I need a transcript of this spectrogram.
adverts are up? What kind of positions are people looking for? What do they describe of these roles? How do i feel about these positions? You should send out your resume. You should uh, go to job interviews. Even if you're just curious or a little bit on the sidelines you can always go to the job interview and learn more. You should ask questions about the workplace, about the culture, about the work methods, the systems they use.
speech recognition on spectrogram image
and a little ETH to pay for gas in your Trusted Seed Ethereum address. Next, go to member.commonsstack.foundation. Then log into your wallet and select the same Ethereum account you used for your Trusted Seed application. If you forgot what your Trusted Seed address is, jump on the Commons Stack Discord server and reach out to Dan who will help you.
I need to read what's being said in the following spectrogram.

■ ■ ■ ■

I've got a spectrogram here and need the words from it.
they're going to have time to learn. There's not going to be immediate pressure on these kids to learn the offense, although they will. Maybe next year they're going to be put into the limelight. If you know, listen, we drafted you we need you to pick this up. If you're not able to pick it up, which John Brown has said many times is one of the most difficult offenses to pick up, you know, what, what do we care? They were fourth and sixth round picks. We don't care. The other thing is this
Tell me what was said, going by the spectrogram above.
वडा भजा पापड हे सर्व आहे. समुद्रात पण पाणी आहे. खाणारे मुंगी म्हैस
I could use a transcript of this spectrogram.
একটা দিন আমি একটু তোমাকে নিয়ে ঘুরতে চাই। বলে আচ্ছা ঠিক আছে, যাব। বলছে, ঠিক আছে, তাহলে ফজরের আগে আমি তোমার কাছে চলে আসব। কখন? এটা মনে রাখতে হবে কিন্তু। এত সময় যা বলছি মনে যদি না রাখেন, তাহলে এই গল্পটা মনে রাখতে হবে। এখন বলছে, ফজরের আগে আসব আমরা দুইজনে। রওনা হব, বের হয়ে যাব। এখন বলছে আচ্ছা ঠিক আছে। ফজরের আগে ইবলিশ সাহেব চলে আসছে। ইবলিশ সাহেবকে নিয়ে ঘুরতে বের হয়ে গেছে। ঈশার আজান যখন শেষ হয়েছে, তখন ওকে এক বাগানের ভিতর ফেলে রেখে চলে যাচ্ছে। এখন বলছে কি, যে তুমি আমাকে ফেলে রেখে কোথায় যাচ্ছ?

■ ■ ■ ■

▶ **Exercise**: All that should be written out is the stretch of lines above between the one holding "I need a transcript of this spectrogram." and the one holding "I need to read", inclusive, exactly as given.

▶ **Solution to this exercise**:
I need a transcript of this spectrogram.
adverts are up? What kind of positions are people looking for? What do they describe of these roles? How do i feel about these positions? You should send out your resume. You should uh, go to job interviews. Even if you're just curious or a little bit on the sidelines you can always go to the job interview and learn more. You should ask questions about the workplace, about the culture, about the work methods, the systems they use.
speech recognition on spectrogram image
and a little ETH to pay for gas in your Trusted Seed Ethereum address. Next, go to member.commonsstack.foundation. Then log into your wallet and select the same Ethereum account you used for your Trusted Seed application. If you forgot what your Trusted Seed address is, jump on the Commons Stack Discord server and reach out to Dan who will help you.
I need to read what's being said in the following spectrogram.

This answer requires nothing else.